This email is just in from Christine Nielsen from Nova Scotia, one of my online students, who read an article I wrote recently for the Ragged Cloth Café. The article was an examination of the importance of a focal point to composition as it tackled the dangerous question of whether composition is required for a work of art to be declared a “work of art.”
Christine sent a photo of her artwork in progress along with this discussion to add to what I had said on Ragged Cloth Café:
I read your piece on Ragged Cloth Café and thought you’d be interested in this. This is an in-progress shot of a piece which is now done and in a local show. I can’t show you the final construction because a lot of it obscured what I wanted you to see.
I took the Darned Quilt idea and applied it to the most formal background construction you can imagine. I recreated the Nova Scotia tartan through quilting and applique and couching. I then used the darned quilt technique to deconstruct it. The deconstruction has meaning within the total effect of the piece. It wouldn’t mean the same thing if I had not started with such a formal and recognizable background.
BTW, the whole piece is called Trapped: Paradise or Prison? and is set inside a constructed lobster trap with some other related items. The deconstruction is truly the background to the entire piece.

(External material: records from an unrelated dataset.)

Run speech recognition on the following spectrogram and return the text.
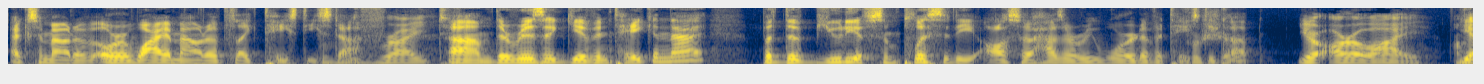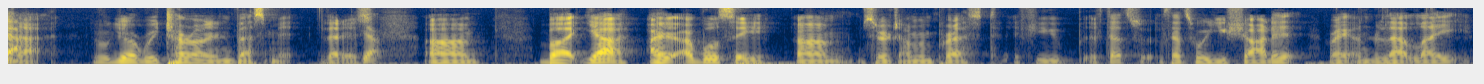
x amount of or y amount of like tasty stuff Right. um, there is a give and take in that but the beauty of simplicity also has a reward of a tasty sure. cup Your ROI on Yeah. that. Your return on investment, that is. Yeah. Um, but yeah, I, I will say, um, Serge, I'm impressed. If you if that's if that's where you shot it, right under that light,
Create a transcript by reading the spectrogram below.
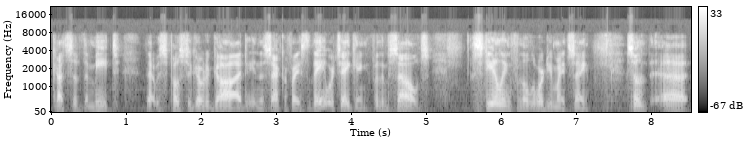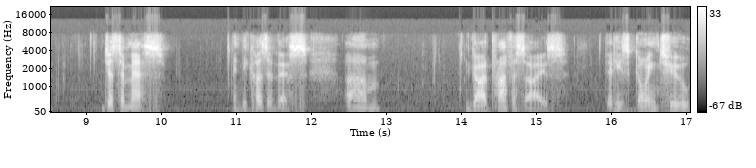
cuts of the meat that was supposed to go to God in the sacrifice, they were taking for themselves, stealing from the Lord, you might say. So uh, just a mess. And because of this, um, God prophesies that He's going to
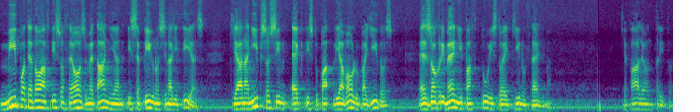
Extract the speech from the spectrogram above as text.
μήποτε δω αυτής ο Θεός μετάνοιαν εις επίγνωσιν αληθείας και ανανύψωσιν εκ της του διαβόλου παγίδος, εζωγρημένοι υπ' αυτού εις το εκείνου θέλημα. Κεφάλαιον τρίτον.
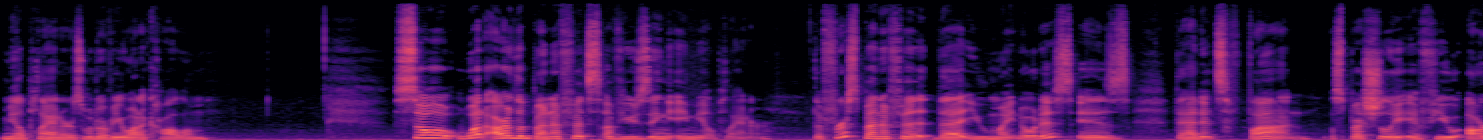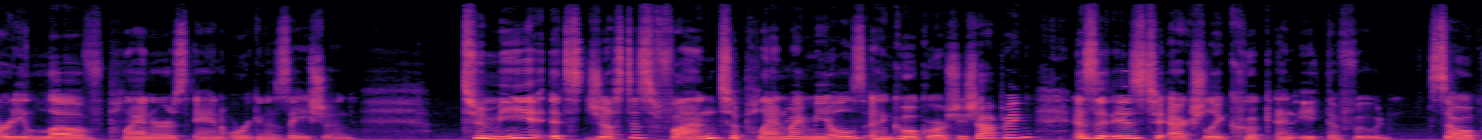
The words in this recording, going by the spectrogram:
meal planners, whatever you want to call them. So, what are the benefits of using a meal planner? The first benefit that you might notice is that it's fun, especially if you already love planners and organization. To me, it's just as fun to plan my meals and go grocery shopping as it is to actually cook and eat the food. So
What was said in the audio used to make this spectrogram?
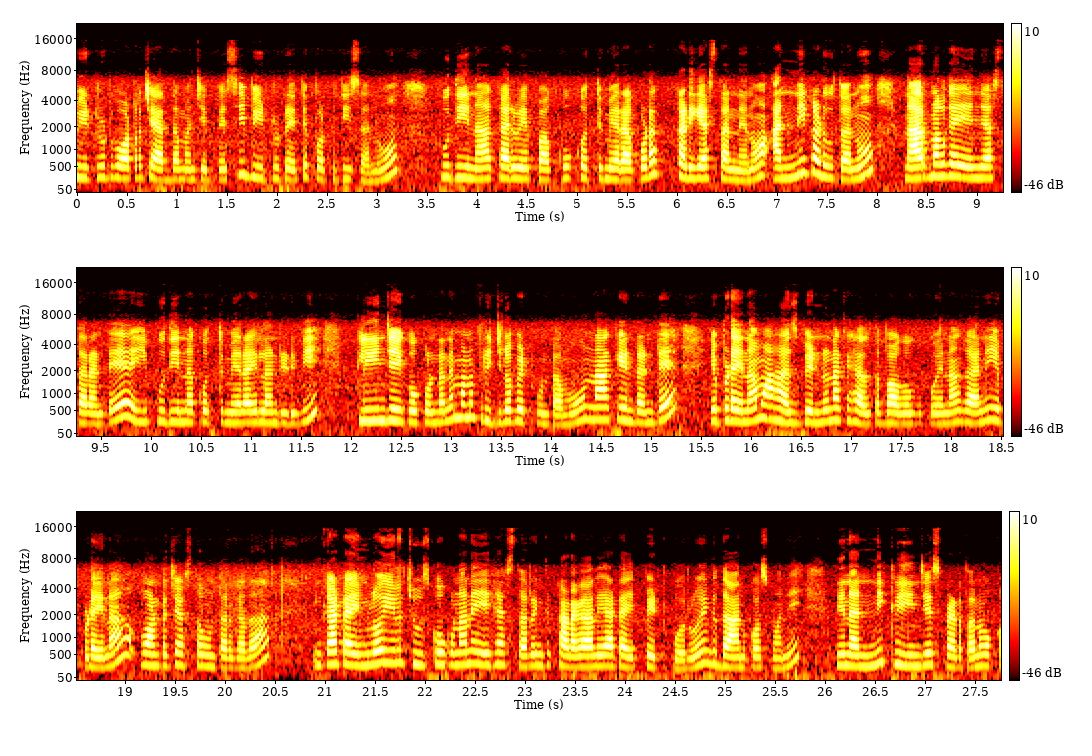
బీట్రూట్ వాటర్ చేద్దామని చెప్పేసి బీట్రూట్ అయితే పట్టు తీసాను పుదీనా కరివేపాకు కొత్తిమీర కూడా కడిగేస్తాను నేను. అన్నీ కడుగుతాను. నార్మల్గా ఏం చేస్తారంటే ఈ పుదీనా కొత్తిమీర ఇలాంటివి క్లీన్ చేయకోకుండానే మనం ఫ్రిడ్జ్లో పెట్టుకుంటాము. నాకేంటంటే ఎప్పుడైనా మా హస్బెండ్ నాకు హెల్త్ బాగోకపోయినా కానీ ఎప్పుడైనా వంట చేస్తూ ఉంటారు కదా ఇంకా ఆ టైంలో వీళ్ళు చూసుకోకుండానే వేసేస్తారు. ఇంకా కడగాలి ఆ టైప్ పెట్టుకోరు. ఇంకా దానికోసమని నేను అన్నీ క్లీన్ చేసి పెడతాను. ఒక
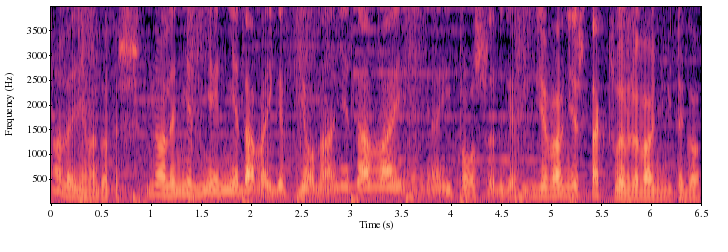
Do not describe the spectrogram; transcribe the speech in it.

By my way of thinking, Christine made a background when she reproduced the tartan. When she applied the Darned Quilts methods of shifting, repositioning and darning into place a set of shapes cut from the tartan, she began composing. There was a decision-making process ongoing as she worked, a thought process that making the tartan did not require. She was designing in a more formalized way, a way that took more effort than mere repetition.
Christine had to think about the nature and sizes of the shapes she cut and about the ways in which she could move them around and reposition them. Although a more thoughtful way of working than merely laying down the stripes of a mock tartan, the result of this effort might still have been understood by a viewer as a background.

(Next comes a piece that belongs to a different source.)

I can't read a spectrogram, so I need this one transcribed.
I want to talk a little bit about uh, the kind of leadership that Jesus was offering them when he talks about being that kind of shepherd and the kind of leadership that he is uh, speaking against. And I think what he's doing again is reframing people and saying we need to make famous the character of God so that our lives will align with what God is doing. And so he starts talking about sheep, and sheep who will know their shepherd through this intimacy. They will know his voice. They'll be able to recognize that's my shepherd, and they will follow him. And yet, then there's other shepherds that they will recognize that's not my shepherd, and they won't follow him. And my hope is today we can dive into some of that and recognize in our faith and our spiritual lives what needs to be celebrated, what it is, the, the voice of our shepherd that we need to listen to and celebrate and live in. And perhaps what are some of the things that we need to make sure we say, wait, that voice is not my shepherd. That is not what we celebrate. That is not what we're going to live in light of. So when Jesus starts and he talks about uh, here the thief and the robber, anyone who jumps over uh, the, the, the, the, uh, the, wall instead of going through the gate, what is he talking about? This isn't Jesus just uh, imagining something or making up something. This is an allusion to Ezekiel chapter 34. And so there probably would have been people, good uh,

The addition, however, of the three topical motifs, the schooner, the fiddle and the lighthouse, cemented the deconstructed tartan as a statement about Nova Scotia. Emblems of the Scottish diaspora in the New World, these symbols collectively identify a culture and give emotive value to the work.
What I want to see now, though, is what Christine has yet to send me–a photo of the finished piece on display. How about it, Christine?!